Saved entries:
--- START ---

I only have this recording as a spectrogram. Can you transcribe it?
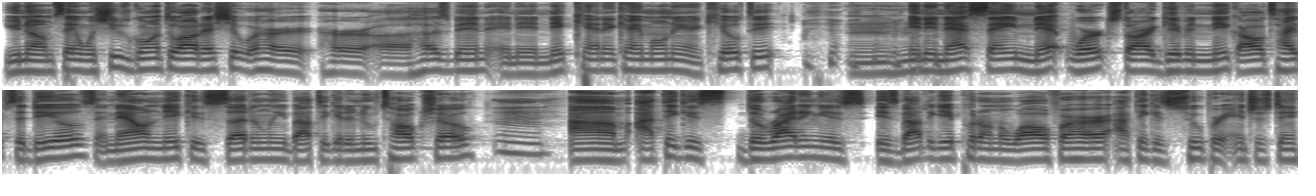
You know what I'm saying? When she was going through all that shit with her, her uh, husband, and then Nick Cannon came on there and killed it, and then that same network started giving Nick all types of deals, and now Nick is suddenly about to get a new talk show. Um, I think it's the writing is is about to get put on the wall for her. I think it's super interesting.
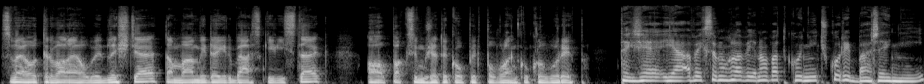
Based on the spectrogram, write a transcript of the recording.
svého trvalého bydliště, tam vám vydají rybářský lístek a pak si můžete koupit povolenku klovu ryb. Takže já, abych se mohla věnovat koníčku rybaření,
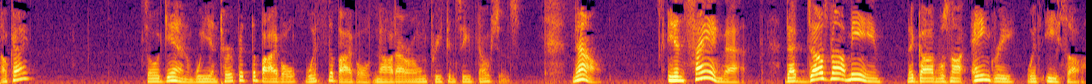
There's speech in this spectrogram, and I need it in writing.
Okay? So again, we interpret the Bible with the Bible, not our own preconceived notions. Now, in saying that, that does not mean that God was not angry with Esau.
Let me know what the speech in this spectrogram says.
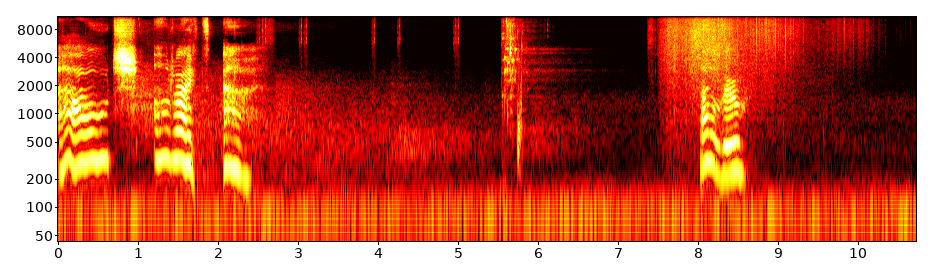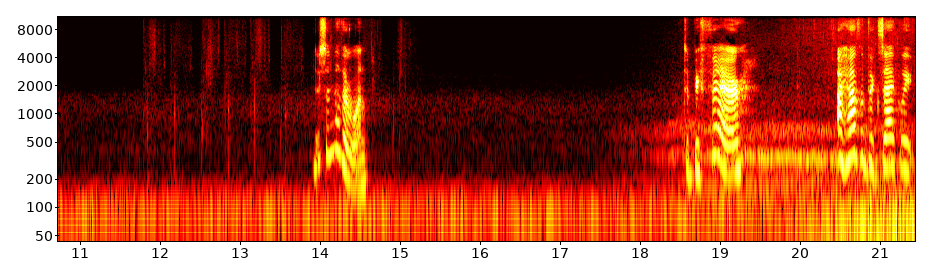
Ouch. Alright. Uh. That'll do. There's another one. To be fair, I haven't exactly...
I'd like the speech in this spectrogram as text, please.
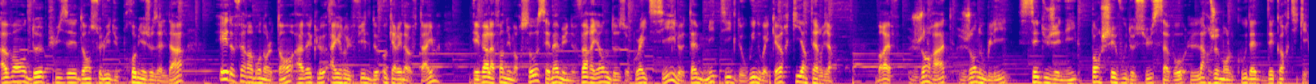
avant de puiser dans celui du premier jeu Zelda et de faire un bond dans le temps avec le Hyrule Field de Ocarina of Time. Et vers la fin du morceau, c'est même une variante de The Great Sea, le thème mythique de Wind Waker, qui intervient. Bref, j'en rate, j'en oublie, c'est du génie, penchez-vous dessus, ça vaut largement le coup d'être décortiqué.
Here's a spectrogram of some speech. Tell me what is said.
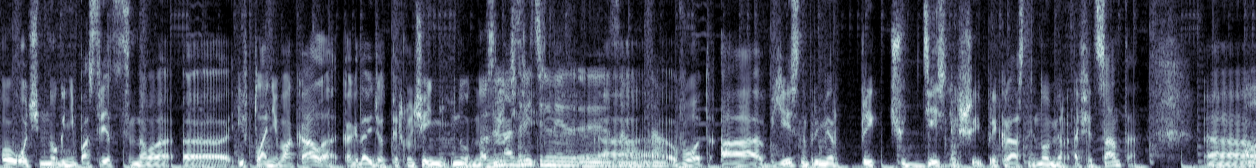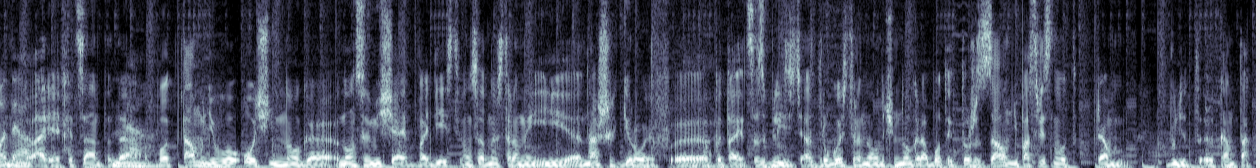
э, очень много непосредственного э, и в плане вокала, когда идет переключение ну, на зрителей. На зрительный э, А, зал, да. Вот. А есть, например, при- чудеснейший, прекрасный номер официанта. Э, О, да. Ария официанта, да. Да. Вот там у него очень много... Но он совмещает два действия. Он, с одной стороны, и наших героев э, пытается сблизить, а с другой стороны, он очень много работает тоже с залом. Непосредственно вот прям будет э, контакт.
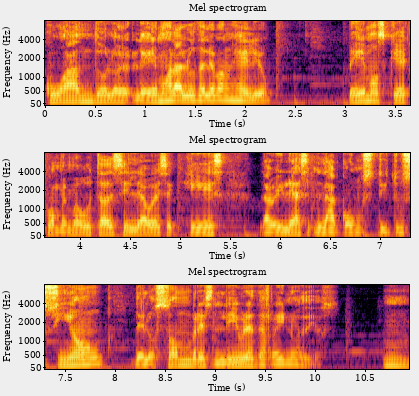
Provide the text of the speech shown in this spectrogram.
Cuando lo leemos a la luz del Evangelio, vemos que, como a mí me gusta decirle a veces, que es la Biblia es la constitución de los hombres libres del reino de Dios. Mm.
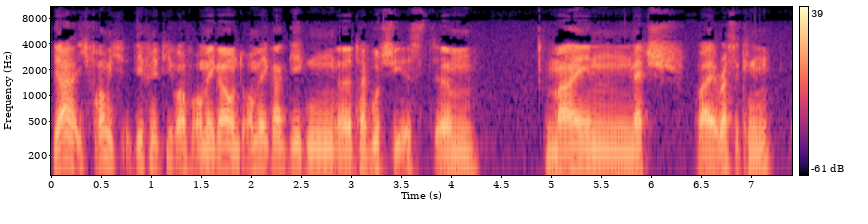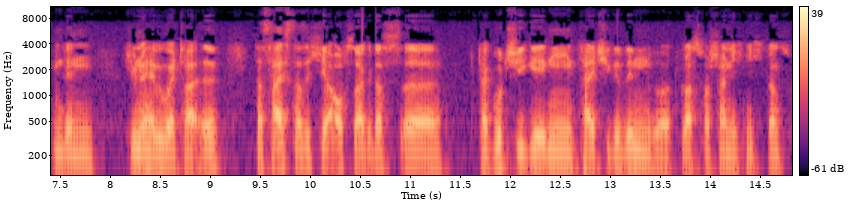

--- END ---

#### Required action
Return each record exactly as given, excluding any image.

#### Task answer
I only have this recording as a spectrogram. Can you transcribe it?
You know what I'm saying? When she was going through all that shit with her, her uh, husband, and then Nick Cannon came on there and killed it, and then that same network started giving Nick all types of deals, and now Nick is suddenly about to get a new talk show. Um, I think it's the writing is is about to get put on the wall for her. I think it's super interesting.
Based on the spectrogram, write a transcript of the recording.
svého trvalého bydliště, tam vám vydají rybářský lístek a pak si můžete koupit povolenku klovu ryb. Takže já, abych se mohla věnovat koníčku rybaření,
There's speech in this spectrogram, and I need it in writing.
Okay? So again, we interpret the Bible with the Bible, not our own preconceived notions. Now, in saying that, that does not mean that God was not angry with Esau.
Let me know what the speech in this spectrogram says.
Ouch. Alright. Uh. That'll do. There's another one. To be fair, I haven't exactly...
I'd like the speech in this spectrogram as text, please.
avant de puiser dans celui du premier jeu Zelda et de faire un bond dans le temps avec le Hyrule Field de Ocarina of Time. Et vers la fin du morceau, c'est même une variante de The Great Sea, le thème mythique de Wind Waker, qui intervient. Bref, j'en rate, j'en oublie, c'est du génie, penchez-vous dessus, ça vaut largement le coup d'être décortiqué.
Here's a spectrogram of some speech. Tell me what is said.
э, очень много непосредственного э, и в плане вокала, когда идет переключение ну, на зрителей. На зрительный э, А, зал, да. Вот. А есть, например, при- чудеснейший, прекрасный номер официанта. Э, О, да. Ария официанта, да. Да. Вот там у него очень много... Но он совмещает два действия. Он, с одной стороны, и наших героев э, пытается сблизить, а с другой стороны, он очень много работает тоже с залом. Непосредственно вот прям будет э, контакт.
Provide the text of the speech shown in this spectrogram.
Cuando lo leemos a la luz del Evangelio, vemos que, como a mí me gusta decirle a veces, que es la Biblia es la constitución de los hombres libres del reino de Dios. Mm.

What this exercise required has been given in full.